A Psychological History of the Modern Horror Film from the 1950s to the 21st Century
Author: Charles Derry
Category: Performing Arts
Greatly expanded and updated from the 1977 original, this new edition explores the evolution of the modern horror film, particularly as it reflects anxieties associated with the atomic bomb, the Cold War, 1960s violence, sexual liberation, the Reagan revolution, 9/11 and the Iraq War. It divides modern horror into three varieties (psychological, demonic and apocalyptic) and demonstrates how horror cinema represents the popular expression of everyday fears while revealing the forces that influence American ideological and political values. Directors given a close reading include Alfred Hitchcock, Brian De Palma, David Cronenberg, Guillermo Del Toro, Michael Haneke, Robert Aldrich, Mel Gibson and George A. Romero. Additional material discusses postmodern remakes, horror franchises and Asian millennial horror.
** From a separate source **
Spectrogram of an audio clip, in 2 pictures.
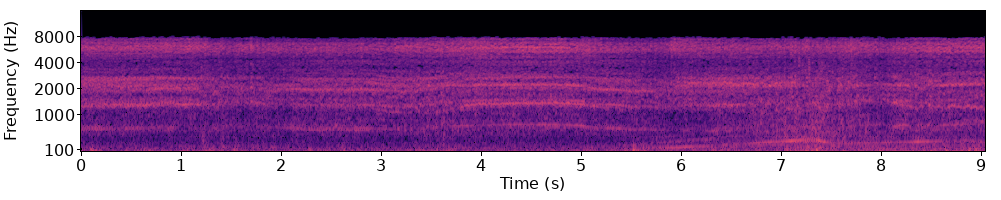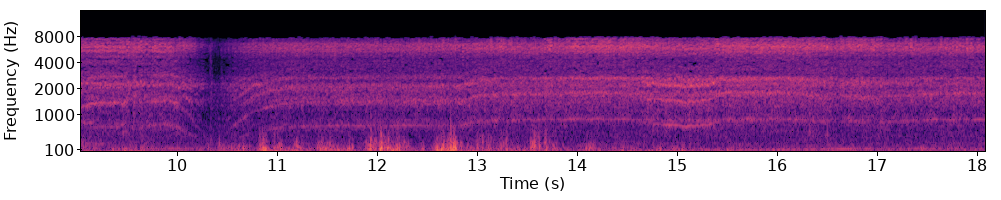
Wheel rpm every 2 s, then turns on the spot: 170, 170, 180, 170, 160, 140, 210, 220, 220.
none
This book also contains more than 950 frame grabs and a very extensive filmography.
From the first episode to the latest feature film, two main symbols provide the driving force for the iconic television series The X-Files: Fox Mulder's I Want to Believe poster and Dana Scully's cross necklace. Mulder's poster may feature a flying saucer, but the phrase I want to believe refers to more than simply the quest for the truth about aliens. The search for extraterrestrial life, the truth that is out there, is a metaphor for the search for God. The desire to believe in something greater than ourselves is part of human nature: we want to believe. Scully's cross represents this desire to believe, as well as the internal struggle between faith and what we can see and prove. The X-Files depicts this struggle by posing questions and exploring possible answers, both natural and supernatural. Why would God let the innocent suffer? Can God forgive even the most heinous criminal? What if God is giving us signs to point the way to the truth, but we're not paying attention? These are some of the questions raised by The X-Files. In the spirit of the show, this book uses the symbols and images presented throughout the series to pose such questions and explore some of the answers, particularly in the Christian tradition. With a focus on key themes of the series--faith, hope, love, and truth--along the way, this book journeys from the desire to believe to the message of the cross.